### Action item
With the pictures left out, reproduce exactly the lines from the one containing "Here's a spectrogram" through the final line of the entries.

——

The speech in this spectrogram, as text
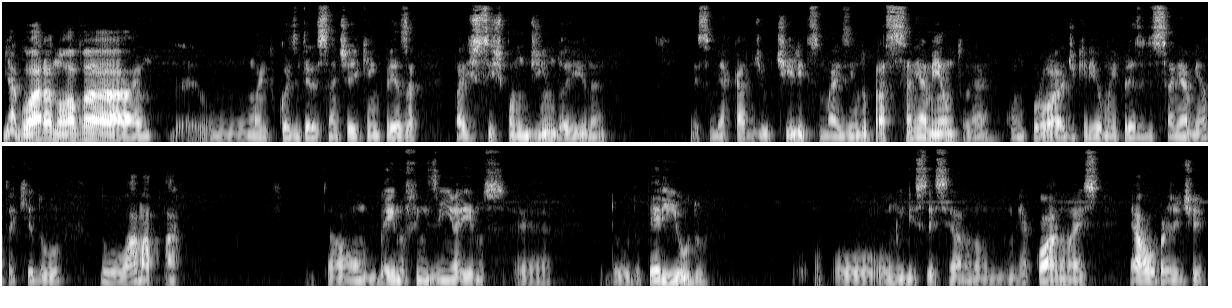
E agora a nova, é, uma coisa interessante aí que a empresa está se expandindo aí, né, nesse mercado de utilities, mas indo para saneamento, né? Comprou, adquiriu uma empresa de saneamento aqui do, do Amapá. Então, bem no finzinho aí nos, é, do, do período, ou, ou no início desse ano, não, não, me recordo, mas é algo para gente,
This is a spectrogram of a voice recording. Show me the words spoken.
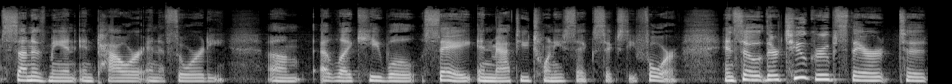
Son of Man in power and authority, um, like he will say in Matthew 26, 64. And so there are two groups there to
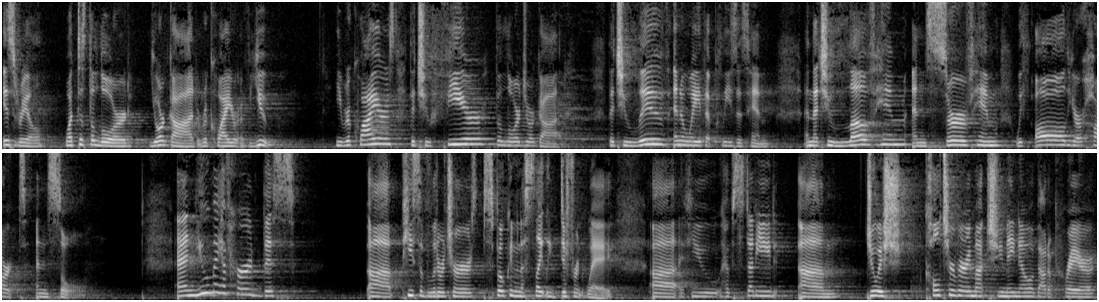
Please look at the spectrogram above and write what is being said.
Israel, what does the Lord, your God, require of you? He requires that you fear the Lord your God that you live in a way that pleases Him, and that you love Him and serve Him with all your heart and soul. And you may have heard this uh, piece of literature spoken in a slightly different way. Uh, if you have studied um, Jewish culture very much, you may know about a prayer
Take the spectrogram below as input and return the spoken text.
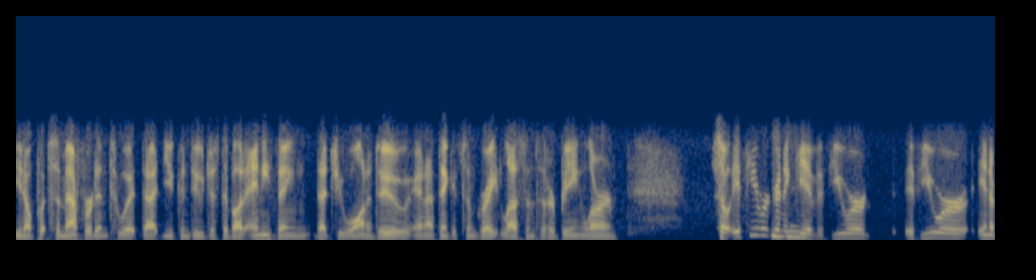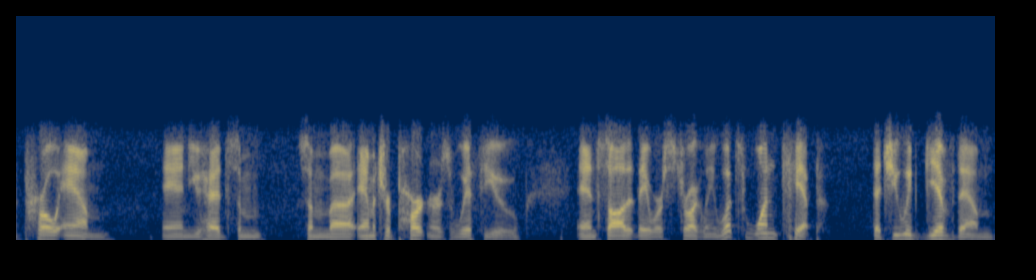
you know put some effort into it that you can do just about anything that you want to do and i think it's some great lessons that are being learned so if you were going to mm-hmm. give if you were if you were in a pro am and you had some some uh, amateur partners with you and saw that they were struggling what's one tip that you would give them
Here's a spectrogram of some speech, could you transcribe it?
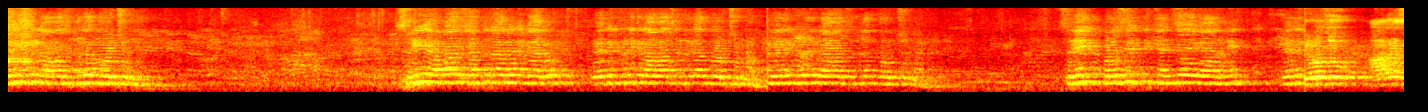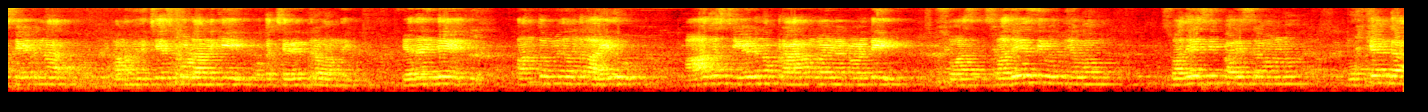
మిషన్ రావాల్సిందిగా కోరుచున్నాం శ్రీ అమర్ సత్యనారాయణ గారు వేదిక రావాల్సిందిగా కోరుచున్నాం. వేదిక రావాల్సిందిగా కోరుచున్నాం. శ్రీ పులశెట్టి చెంచయ్య గారిని ఈరోజు ఆగస్ట్ ఏడున మనం ఇది చేసుకోవడానికి ఒక చరిత్ర ఉంది. ఏదైతే పంతొమ్మిది వందల ఐదు ఆగస్ట్ ఏడున ప్రారంభమైనటువంటి స్వ స్వదేశీ ఉద్యమం స్వదేశీ పరిశ్రమలను ముఖ్యంగా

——

### Response area
Here's a spectrogram of some speech, could you transcribe it?
మిషన్ రావాల్సిందిగా కోరుచున్నాం శ్రీ అమర్ సత్యనారాయణ గారు వేదిక రావాల్సిందిగా కోరుచున్నాం. వేదిక రావాల్సిందిగా కోరుచున్నాం. శ్రీ పులశెట్టి చెంచయ్య గారిని ఈరోజు ఆగస్ట్ ఏడున మనం ఇది చేసుకోవడానికి ఒక చరిత్ర ఉంది. ఏదైతే పంతొమ్మిది వందల ఐదు ఆగస్ట్ ఏడున ప్రారంభమైనటువంటి స్వ స్వదేశీ ఉద్యమం స్వదేశీ పరిశ్రమలను ముఖ్యంగా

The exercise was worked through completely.